The terrorists of tech come for everything, though, and the salad chain’s assembly line appears destined for a swift death. It is a profoundly embarrassing thing to present before a fellow human and articulate, out loud, a desire for something called “Beets Don’t Kale My Vibe.” Digital orders, which protect consumers from the unloveliness of their own preferences, offer a way around this exchange; soon the humans on the receiving end of the orders will evaporate too. In 2021, Sweetgreen bought Spyce, an automated kitchen startup known for its “Infinite Kitchen” technology, a conveyor belt with robotic ingredient dispensers. The salads of the future will be prepared by machines and administered to a clerical class whose labor, already pointless, will eventually become wholly redundant, made dispensable by robotics and “artificial intelligence.” Can the corporate salad survive the transition to a world without white-collar work? Will society’s future ex-professionals, in their moments of tech-assisted leisure, recline with bowls of Tokyo Supergreens, lifting wet leaves into their mouths like the ancient symposiasts? The salad executives are bullish. Sweetgreen CEO Jonathan Neman has said that the Infinite Kitchen represents a “huge opportunity” for growth, but the one thing that won’t be growing is Sweetgreen’s workforce: already the chain has opened several outposts across the country that offer a glimpse of the corporate salad’s glorious future, and on the evidence so far, that future involves vanishingly few humans.

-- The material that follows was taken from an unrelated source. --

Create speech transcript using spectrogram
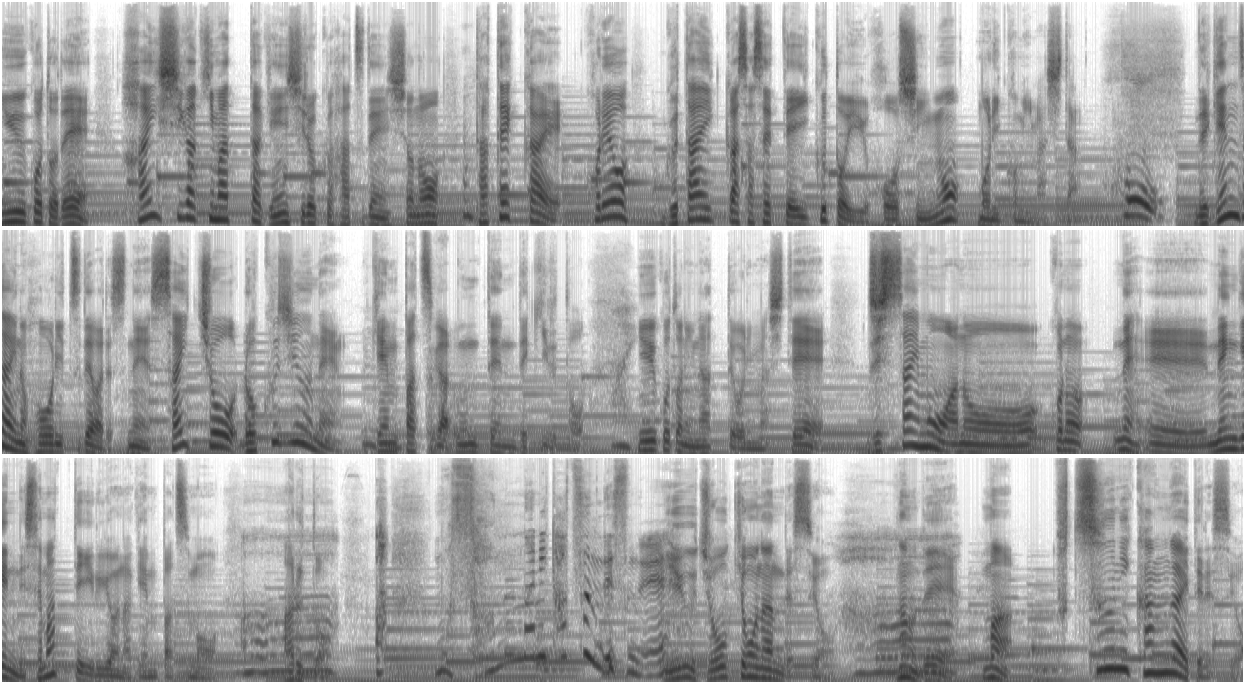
いうことで廃止が決まった原子力発電所の建て替えこれを具体化させていくという方針を盛り込みました。で現在の法律ではですね最長60年原発が運転できるとい。うことになっておりまして、実際もうあのこのね、えー、年限に迫っているような原発もあると。あもうそんなに経つんですね。いう状況なんですよ。なのでまあ普通に考えてですよ、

Arriving at the Infinite Kitchen’s New York laboratory, on a stretch of Park Avenue in the dead zone between Midtown and Murray Hill, I’m greeted by the metallic tundra of an empty counter and depopulated kitchen. Alone with my own thoughts and hunger, I’m left to contemplate the vast digital screen displaying the menu. Is this intimacy at scale? Eventually a human materializes, and I place an order for a Super Green Goddess salad. The Infinite Kitchen will be designed for machines, but its prototype is a mechanical Turk and still staffed by humans, for now at least. The robotic conveyor belt is not yet in operation, but the assembly line has been removed; salads here are prepared backstage by invisible employees. A grid of shelves holds the finished salads awaiting pickup. My salad, when it arrives, is tough, strangely gritty, and decorated with a ranch dressing that has the consistency of grout. I eat it in the upstairs seating area, two booths over from an equally solemn diner, in a spirit of shared, silent misery. Some traditions, at least, survive.